Applications developed and compiled on the .NET platform are vulnerable to reverse engineering due to the nature of .NET code compilation. When .NET applications are distributed as assemblies and executables, they easily can be decompiled by using the right tools to view the entire source code just as if you are viewing it in an IDE. There are a number of tools available that accomplish just that with relative ease. I would like to share what I found when I put my applications to the test. I am hoping that this knowledge-sharing article will benefit developers to secure their applications from reverse engineering.
Tic-Tac-Toe is a game I developed on .NET platform using the C# language. Like every other .NET application, it too is vulnerable to reverse engineering unless some kind of protection is included in it to deter reverse engineering. Fortunately, though, there also are some tools that offer protection from reverse engineering. These tools are called obfuscators.
An obfuscator is essentially a tool that scrambles, or obfuscates, the MSIL code in such a way that it becomes impossible to comprehend and reverse engineer the compiled code to the original source code. I researched and read about those protection tools and I chose to test one such popular Obfuscator tool, namely Crypto Obfuscator developed by LogicNP Software. In my test, I used Crypto Obfuscator to obfuscate my application to verify the level of protection it can offer. My application uses classes, methods, strings, resources, and other .NET concepts extensively and it is a good, real life, independent candidate to test with Crypto Obfuscator. The result was that Crypto Obfuscator performed very well, completely shutting out some decompiler tools and making the code impossible to understand in other decompiler tools. I will demonstrate the Crypto Obfuscator results by comparing the original source code and the obfuscated code.
First, let us look at the Crypto Obfuscator application interface. Needless to say, the application is very user friendly, with a simple user interface and contextual help that was useful to me in quickly understanding the purpose and meaning of each obfuscation function. I used maximum obfuscation settings, as shown in Figure 1.
Figure 1: The Crypto Obfuscator application interface
Now, let us look at the obfuscation and how well Crypto Obfuscator protects the code from reverse engineering.

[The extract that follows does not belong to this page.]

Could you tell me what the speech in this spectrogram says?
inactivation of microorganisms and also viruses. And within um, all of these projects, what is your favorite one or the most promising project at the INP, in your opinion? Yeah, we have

One of the first protection schemes in Crypto Obfuscator is to scramble or rename all classes, methods, variables, and so forth in such a way that they are unrecognizable, confusing, and unprintable. This makes it extremely difficult to understand and reverse engineer to the source code. The following figures show the original compiled code and obfuscated code and it is evident by comparing them the difficulty in comprehending the class and method names and the application components. Figures 2 and 3, for obfuscated code, include just a snapshot of all the obfuscated symbols.
|Figure 2: Before Obfuscation||Figure 3: After Obfuscation|

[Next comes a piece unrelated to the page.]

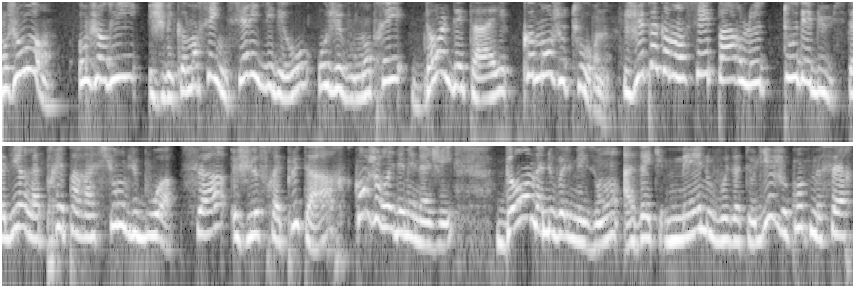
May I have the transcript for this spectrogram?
Bonjour Aujourd'hui, je vais commencer une série de vidéos où je vais vous montrer dans le détail comment je tourne. Je vais pas commencer par le tout début, c'est-à-dire la préparation du bois. Ça, je le ferai plus tard, quand j'aurai déménagé dans ma nouvelle maison avec mes nouveaux ateliers. Je compte me faire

Here is the obfuscated class. It can be seen clearly from Figures 4 and 5 that the obfuscation completely obscures the program logic and control flow.
Figure 4: Before Obfuscation
Figure 5: After Obfuscation
It was very difficult for me to correlate the obfuscated code with the original code, and it is because of the strong obfuscation of Crypto Obfuscator. Figures 6 and 7, demonstrating obfuscated code, show the impossible task of understanding the obfuscated code.
Figure 6: This is very difficult to read
Figure 7: This, too, is very difficult to read
My application uses significant resource files and they were also obfuscated so that they were unrecognizable in one of the decompiler tools, as can be seen in Figure 8.
Figure 8: Now, the file is obfuscated to the point of being unrecognizable
In summary, the obfuscation results were beyond satisfactory and, in fact, it also improved the performance of the application because Crypto Obfuscator reduced the footprint of the code. I also verified tamper detection, string encryption, metadata reduction, watermarking, and application control flow and all of these elements of coding that ordinarily would give away the application code were protected by Crypto Obfuscator. One last thing I verified was to try to debug the application; however, the obfuscation prevent debugging of the application.
I have to mention that I tested one other obfuscator after I wrapped up with Crypto Obfuscator and although it achieved some level of obfuscation, I was not totally satisfied with it because of two reasons: Some decompilers were able to show the original code presumably because the obfuscator did not obfuscate the entire application and secondly, the number of protection variables found in Crypto Obfuscator were simply not present in the other obfuscator. In my personal and professional opinion to the extent that I reviewed and researched other obfuscators and decompilers, Crypto Obfuscator offers by far the strongest and diverse code obfuscation and protection that I have seen. Most developers need to rely on obfuscation tools and I am hoping that this knowledge-sharing article will benefit developers to secure their applications from reverse engineering.